One area where Dellavedova will need to step it up though is his shooting, especially from downtown. After shooting 40.7% from beyond the three-point arc in the regular season, that number has dipped to 36.0% in the playoffs. Now, that isn’t all that bad of a shooting percentage but consider Dellavedova only shot 31.8% from three-point range against the Hawks. That is a number that needs to improve, as the Cavs strongly rely on role players hitting open three-point shots.

One player who shouldn’t have a problem on converting open shoots is Smith, who has simply been a gem for the Cavs since acquiring him from the Knicks. After a shaky start to the playoffs (9.8 points a game on 36.6% shooting and 26.7% from downtown against Boston, along with a two-game suspension for clocking Crowder), Smith has really turned it on for Cleveland lately.

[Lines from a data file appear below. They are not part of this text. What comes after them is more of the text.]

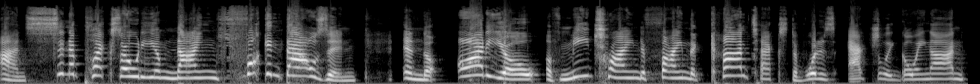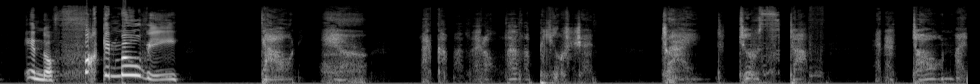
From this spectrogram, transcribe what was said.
on Cineplex Odeon 9 fucking thousand and the audio of me trying to find the context of what is actually going on in the fucking movie here like I'm a little Lilliputian trying to do stuff in a tone my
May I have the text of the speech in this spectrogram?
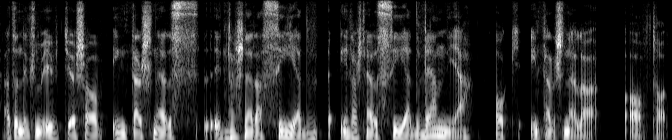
att den liksom utgörs av internationell, internationella sed, internationell sedvänja och internationella avtal.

The Cavaliers rode Smith’s hot-hand in Game 1 of the East Finals, as his 28 points on 8/12 shooting from beyond the arc ensured Cleveland would steal home court advantage from Atlanta. In fact, Smith was smoking throughout the whole series against the Hawks, as he averaged 18.0 points, while shooting 50.0% from the field and a ridiculous 47.1% from three-point range.

Everyone knows that Smith has the ability to get red-hot on the offensive end for the Cavs and players like Smith can change ballgames. There is nothing more draining for the defense when Smith splashes home yet another, contested, fade-away 25 footer. One area of Smith’s game that hasn’t been focused on that much throughout the playoffs though has been his surprisingly excellent defense. Blatt touched on this after Game 1 in Atlanta, per, “Probably overlooked in his great shooting performance was the fact that he defended as well as he did and he got eight rebounds.”

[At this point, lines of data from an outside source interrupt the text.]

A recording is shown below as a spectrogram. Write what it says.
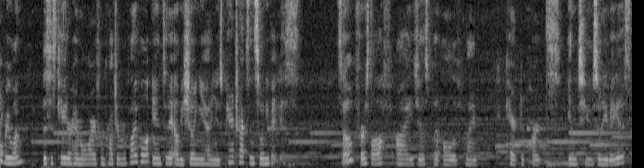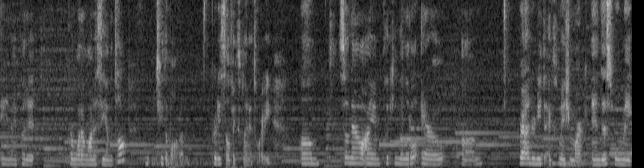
everyone, this is Kater Himawari from Project Revival and today I'll be showing you how to use parent tracks in Sony Vegas. So first off, I just put all of my character parts into Sony Vegas and I put it from what I want to see on the top to the bottom. Pretty self-explanatory. Um, so now I am clicking the little arrow um, right underneath the exclamation mark and this will make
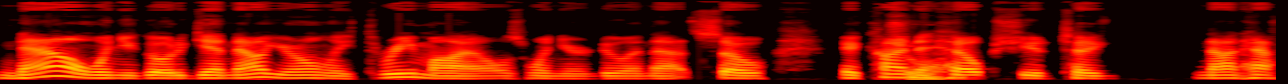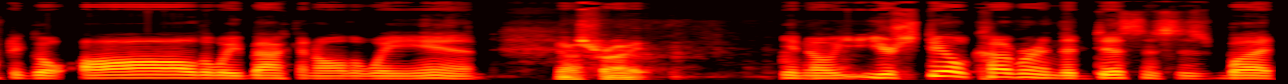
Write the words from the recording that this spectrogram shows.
Now, when you go to again, now you're only three miles when you're doing that. So it kind of Sure. helps you to not have to go all the way back and all the way in. That's right. You know, you're still covering the distances, but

Smith has been averaging a solid 4.9 rebounds during the playoffs but the superb defense that Smith has played is something he must continue against the Warriors, with their unstoppable backcourt of Curry and Klay Thompson. When being defending by Smith during these playoffs, opponents are only managing to shoot 42.4% on two-point attempts and 23.5% from three-point range, truly incredible numbers for someone who has been known as a lazy defender during his career. If Smith can keep his shooting percentages at an above average rate and play the active defense we now know he can, it will be a huge factor in deciding these NBA Finals.

Jones has seen his minutes increase slightly throughout the playoffs, as the 11-year veteran is averaging 14.1 minutes a game in the post-season, after only seeing 11.7 minutes during the regular season. In fact, Jones was playing up to a hair below 20 minutes a night in the East Finals, an indication of the improved trust that Blatt has in Jones.

Jones has been in this situation before, as amazingly, like James, it is also his fifth consecutive finals appearance. Jones is the constant professional on the court and always seems to make the correct decision at the correct time. He is also a major key to Cleveland’s floor spacing but is only converting on a mediocre 35.3% clip from downtown during the playoffs.

The true value that Jones gives the Cavs will be in the locker-room, as his leadership will help aid the younger Cavaliers making their finals debut. On the court though, the Cavs would love to see Jones splashing home a few more of those three-point attempts.

Next: Bench Warriors